China's leading foundry Semiconductor Manufacturing International Corp. has appointed former Intel high flyer Sean Maloney as a non-exective director of the company with effect from June 15, 2013.
Maloney spent over 30 years at Intel and rose up through the ranks to become general manager of the Intel Architecture Group and be tipped as a likely successor to Paul Ottelini as CEO. Maloney suffered a stroke in February 2010 and was on medical leave until January 2011. On returning to work he was appointed chairman of Intel China where he served up until January 2013.
Maloney joins Lip-Bu Tan as an independent non-executive director of SMIC (Shangai, China). Tan is the CEO of Cadence Design Systems Inc. (San Jose, Calif.) and the founder and chairman of venture capital firm Walden International.
In addition, Gao Yonggang has been appointed SMIC's executive vice president of strategic planning and has been re-designated as an executive director with effect from June 17, 2013. Gao has held a number of senior accounting and managerial positions at companies within the China Academy of Telecommunications Technology Datang companies.

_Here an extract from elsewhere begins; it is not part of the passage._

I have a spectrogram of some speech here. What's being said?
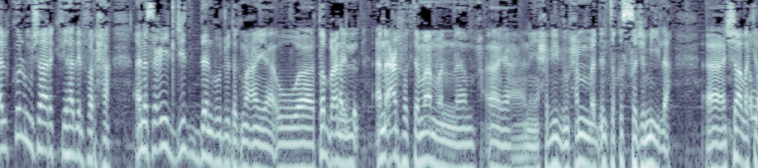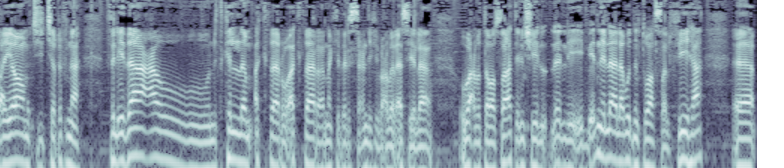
الكل مشارك في هذه الفرحة. أنا سعيد جدا بوجودك معي وطبعا ال... أنا أعرفك تماما آه، يعني حبيبي محمد أنت قصة جميلة. آه، إن شاء الله كذا يوم تشرفنا في الإذاعة ونتكلم أكثر وأكثر. أنا كذا لسه عندي في بعض الأسئلة وبعض التواصلات اللي بإذن الله لابد نتواصل فيها. آه،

Prior to his appointment by SMIC Gao served as a non-executive director of the company from 2009.
Intel retiree Sean Maloney now active at SMIC.

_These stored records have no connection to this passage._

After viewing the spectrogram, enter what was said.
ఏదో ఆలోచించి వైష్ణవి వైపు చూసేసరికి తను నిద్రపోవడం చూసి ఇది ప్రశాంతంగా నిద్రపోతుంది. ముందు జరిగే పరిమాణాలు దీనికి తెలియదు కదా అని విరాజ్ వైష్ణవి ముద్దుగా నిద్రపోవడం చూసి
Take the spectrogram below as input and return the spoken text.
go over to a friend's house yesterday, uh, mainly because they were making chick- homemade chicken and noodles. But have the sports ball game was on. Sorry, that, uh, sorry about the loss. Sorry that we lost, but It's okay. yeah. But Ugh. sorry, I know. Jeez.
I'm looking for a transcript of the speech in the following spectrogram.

Maloney, a college dropout who grew up in London, began his Intel career in the company's European headquarters, where he spent nine years in management roles in applications engineering, sales and marketing. From 1992 to 1995, he served as technical assistant to Grove, then Intelís chairman and CEO. In 1995, Maloney moved to Hong Kong to manage Intel's sales and marketing activities in Asia Pacific and returned to the United States in 1998 to become head of Intel's worldwide sales organization. Three years later he took over as head of Intel Communications Group and became co-manager of the Intel Mobility Group in 2004.

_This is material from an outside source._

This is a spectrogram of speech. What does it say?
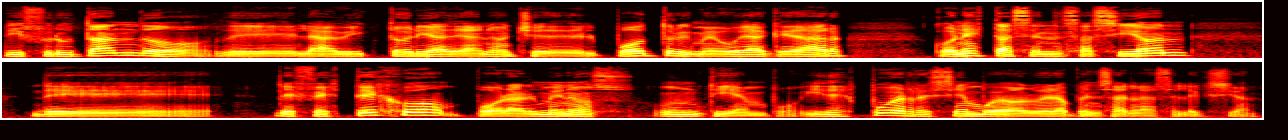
disfrutando de la victoria de anoche del Potro y me voy a quedar con esta sensación de, de festejo por al menos un tiempo y después recién voy a volver a pensar en la selección.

Not altogether sure I like the sound of this... when you combine Maloney and Tan, they add up to a ton of influence with, and insight into, how cutting-edge designs go together.
Very smart long-term strategery! (another way of saying the US is allowing the export (or co-opting) of more shortcuts to advanced technology.)
But what's not to like about it?
They can help SMIC do a better job and, under the pressure of GloFo, Samsung and Intel joining the foundry ranks, SMIC needs some help.
And is not more a case of Sean Maloney, having retired from Intel, just looking for something to maintain his interest and fit in between his retirement hobbies.